Earlier this week, TIDAL, now owned by Jay-Z, enjoyed something of a relaunch. It had all sorts of big name artists on stage to talk about and relaunch the unique streaming service, and while it wasn't exactly the big deal that Jay-Z probably expected it to be, it did the job. TIDAL has been relaunched with a new message; that it's all about the artists. If you're unfamiliar with TIDAL, we took a closer look at it in a previous edition of Android Audio, and it's mostly known for being the only service out there to stream CD-quality lossless music. As in, music files that haven't been compressed to save data. Putting aside the debate about whether or not lossless is better than something like Spotify's 256kbps lossy AAC, the focus on the artists could not only bring more attention to the brand, but also revive two other key features that sets TIDAL apart.
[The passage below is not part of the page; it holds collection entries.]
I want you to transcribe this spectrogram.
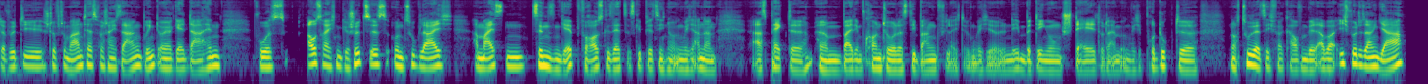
da wird die Stiftung Warentest wahrscheinlich sagen, bringt euer Geld dahin, wo es ausreichend geschützt ist und zugleich am meisten Zinsen gibt, vorausgesetzt, es gibt jetzt nicht noch irgendwelche anderen Aspekte ähm, bei dem Konto, dass die Bank vielleicht irgendwelche Nebenbedingungen stellt oder einem irgendwelche Produkte noch zusätzlich verkaufen will. Aber ich würde sagen, ja,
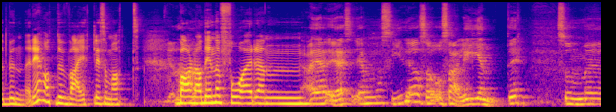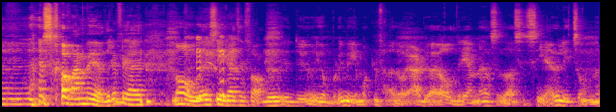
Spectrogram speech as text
det bunner i? At du veit liksom at barna dine får en Ja, jeg, jeg, jeg må si det, altså. Og særlig jenter som uh, skal være mødre. For jeg, når alle sier at faen, du, du jobber du mye, Morten. Og jeg, du er jo aldri hjemme. Og så da sier jeg jo litt sånn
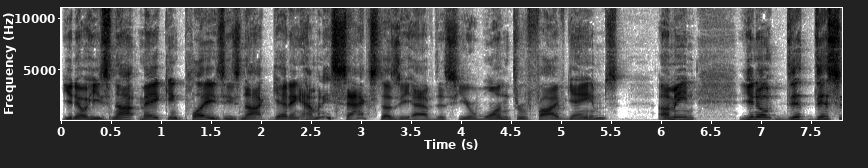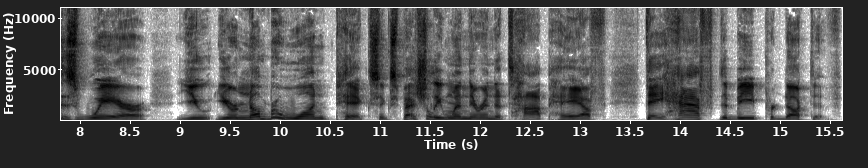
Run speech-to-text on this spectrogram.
You know he's not making plays. He's not getting how many sacks does he have this year? One through five games? I mean you know th- this is where you your number one picks, especially when they're in the top half, they have to be productive.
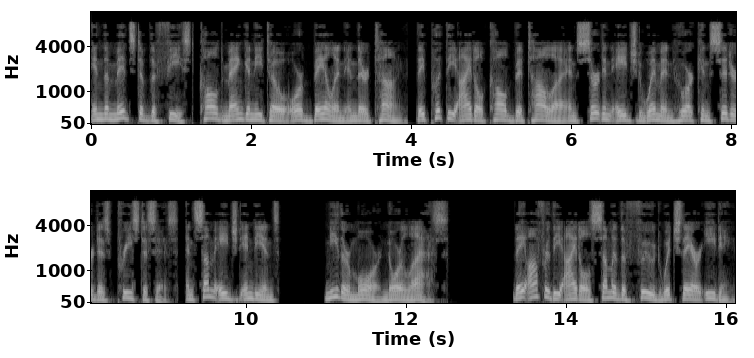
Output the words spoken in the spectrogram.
In the midst of the feast called manganito or balan in their tongue, they put the idol called bathala and certain aged women who are considered as priestesses, and some aged Indians—neither more nor less. They offer the idol some of the food which they are eating,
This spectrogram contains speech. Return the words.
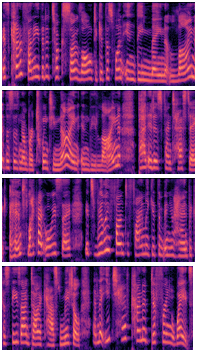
It's kind of funny that it took so long to get this one in the main line. This is number 29 in the line, but it is fantastic. And like I always say, it's really fun to finally get them in your hand because these are die cast metal and they each have kind of differing weights.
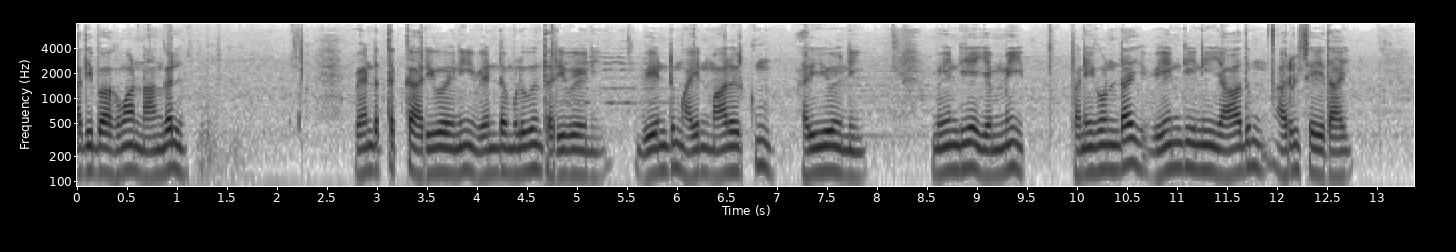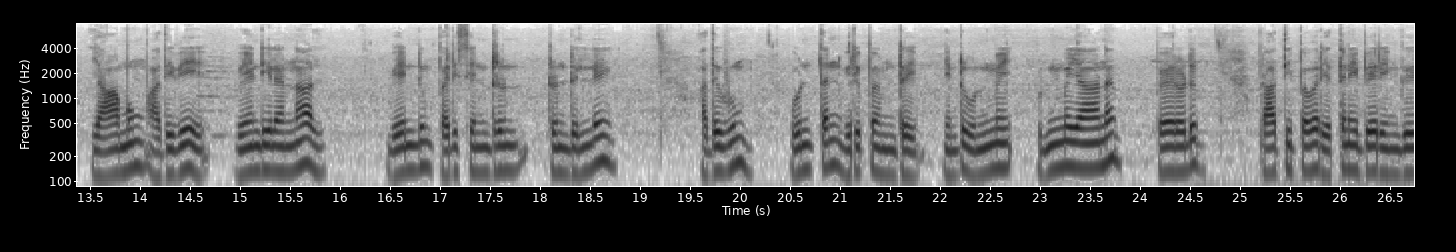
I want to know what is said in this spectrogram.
ஆதிபாகவான் நாங்கள். வேண்டத்தக்க அறிவோயினி வேண்ட முழுவதும் தறிவோயினி வேண்டும் அயன் அறியோய் நீ வேண்டிய எம்மை பணிகொண்டாய் வேண்டி நீ யாதும் அருள் செய்தாய். யாமும் அதுவே வேண்டிலனால் வேண்டும் பரிசென்றொன்றில்லை. அதுவும் உன் தன் விருப்பமின்றே என்று உண்மை உண்மையான பெயரோடு பிரார்த்திப்பவர் எத்தனை பேர் இங்கு?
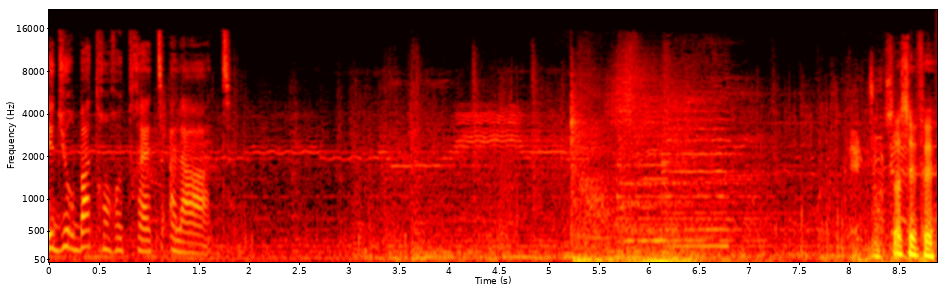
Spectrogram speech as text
et durent battre en retraite à la hâte. Bon, ça c'est fait.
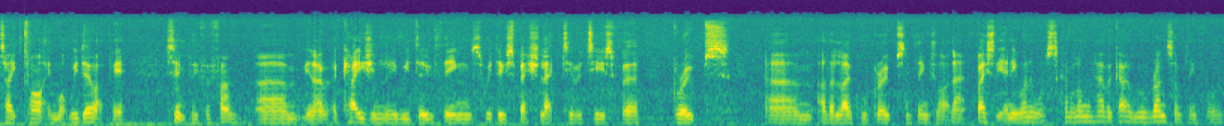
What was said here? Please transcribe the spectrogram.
take part in what we do up here, simply for fun. Um, you know, occasionally we do things, we do special activities for groups. Um, other local groups and things like that. Basically, anyone who wants to come along and have a go, we'll run something for them.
Tidal launched towards the end of last year with the intention of offering not only lossless quality music, but also the option of reading content about key artists and releases as well as music videos and playlists put together by artists. These features sound great on paper, especially if you're someone that cares more about music than something just in the background however, the problem was that the content just wasn't that interesting until now. Or at least, it wasn't for me. I've been using TIDAL since the beginning of this year and the most interesting playlists I had come across were one prepared by British rock band Royal Blood and a playlist of Bob Marley classics. This week TIDAL got a huge shot in the arm with new and exclusive videos from the likes of Daft Punk and Alicia Keys, while there were fresh playlists from the likes of Coldplay and yes, Jay-Z himself. Curation might not be important to many other services, but when it comes to music we still like to hear what others think. It's the reason why the radio is far from dead and the Billboard charts are still a thing. So, to listen to music picked out by hit artists like Jay-Z is definitely something.
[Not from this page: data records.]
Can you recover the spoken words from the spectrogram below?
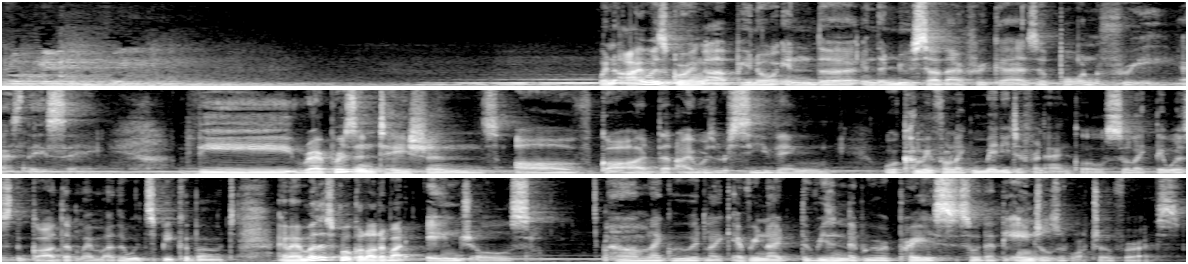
broken. When I was growing up, you know, in the in the new South Africa as a born free, as they say, the representations of God that I was receiving were coming from like many different angles. So like there was the God that my mother would speak about, and my mother spoke a lot about angels. Um, like we would like every night. The reason that we would pray is so that the angels would watch over us.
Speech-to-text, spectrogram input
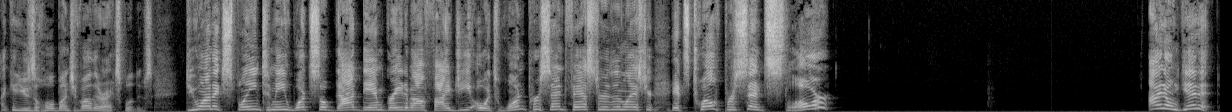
I could use a whole bunch of other expletives. Do you want to explain to me what's so goddamn great about 5G? Oh, it's 1% faster than last year. It's 12% slower? I don't get it.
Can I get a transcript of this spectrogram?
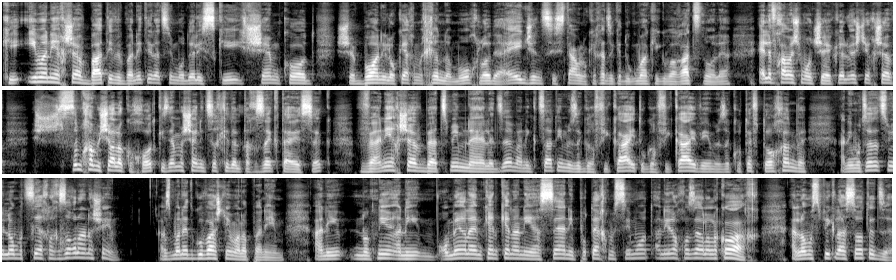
כי אם אני עכשיו באתי ובניתי לעצמי מודל עסקי, שם קוד, שבו אני לוקח מחיר נמוך, לא יודע, אייג'נסי סתם, לוקח את זה כדוגמה כי כבר רצנו עליה, 1,500 שקל, ויש לי עכשיו 25 לקוחות, כי זה מה שאני צריך כדי לתחזק את העסק, ואני עכשיו בעצמי מנהל את זה, ואני קצת עם איזה גרפיקאית או גרפיקאי ועם איזה כותב תוכן, ואני מוצא את עצמי לא מצליח לחזור לאנשים. הזמני תגובה שלי הם על הפנים. אני נותנים, אני אומר להם, כן, כן, אני אעשה, אני פותח משימות, אני לא חוזר ללקוח. אני לא מספיק לעשות את זה.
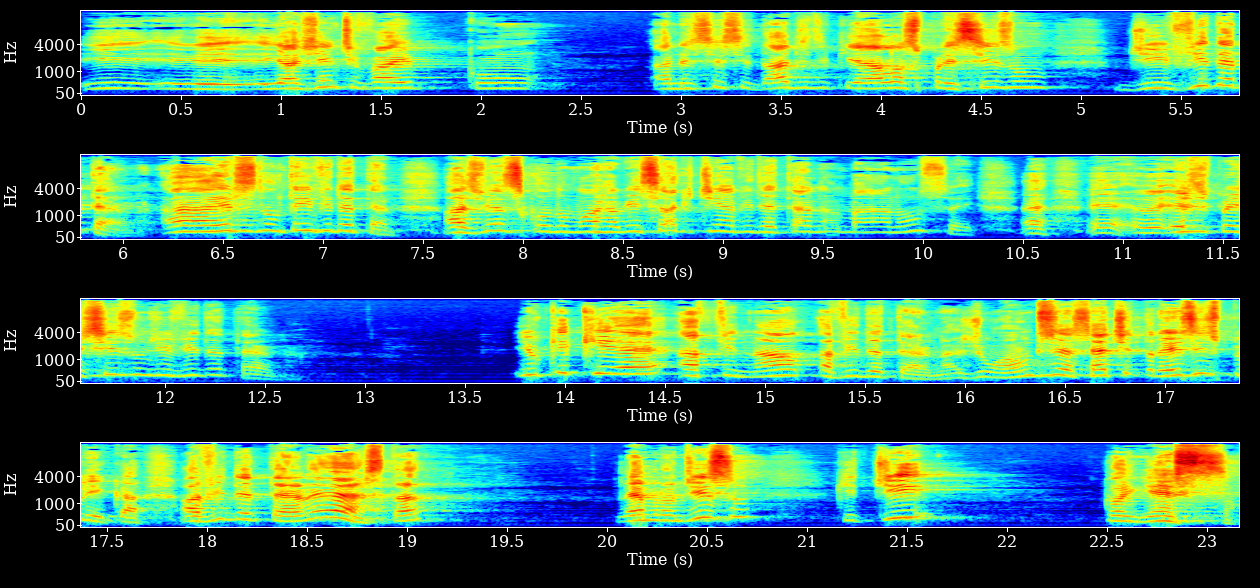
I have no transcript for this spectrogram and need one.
e, e, e a gente vai com a necessidade de que elas precisam de vida eterna. Ah, eles não têm vida eterna. Às vezes, quando morre alguém, será que tinha vida eterna? Ah, não sei. É, é, eles precisam de vida eterna. E o que, que é, afinal, a vida eterna? João 17,3 explica: a vida eterna é esta. Lembram disso? Que te conheçam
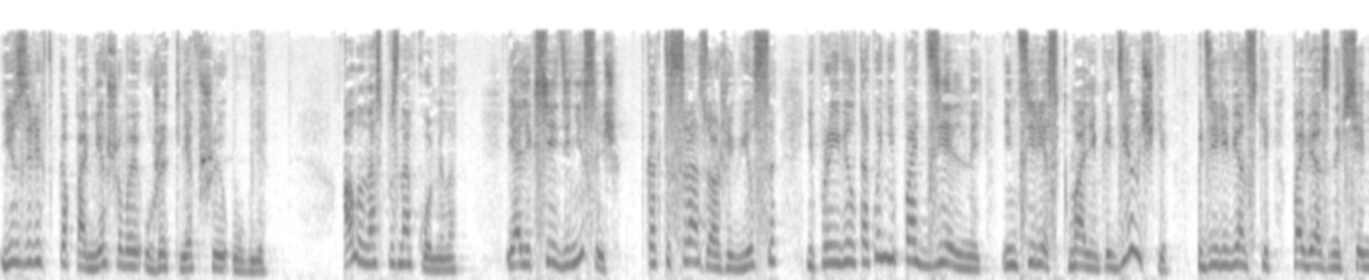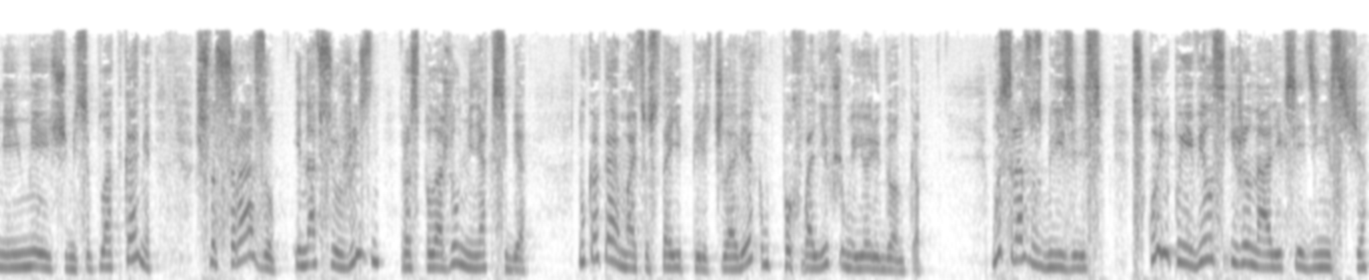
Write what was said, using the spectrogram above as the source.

TIDAL is now in a position to offer much more than any other service out there. Sure, the list of artists that Hov himself has lined up isn't going to please everyone, but over time this will grow and while Spotify has become a part of trendy pop culture all on its own, TIDAL is getting some help from some big artists. Why is this relaunch exciting for the streaming world? Because now that Jay-Z and his pals have gotten behind the service, over time people will start expecting more from their streaming services. I have no doubt that streaming is the future of music, but Spotify and co need to offer more to keep us entertained. We've seen this trend with Google Play Music, offering music videos alongside all-you-can-eat music streaming, but those come from YouTube and feels more like an afterthought than a part of their initial offering. Over time, I can see TIDAL becoming a service that offers high-quality music alongside exclusive videos that fans will find interesting and even live performances. As it stands, this is just the beginning for TIDAL, and while they might need Jay-Z's money to bring a little more brand cachet to the service, the product is good enough to rival Google Play and Spotify on its own. Competition is good, and even if Spotify and co aren't taking notice now, in six months or so they might have to.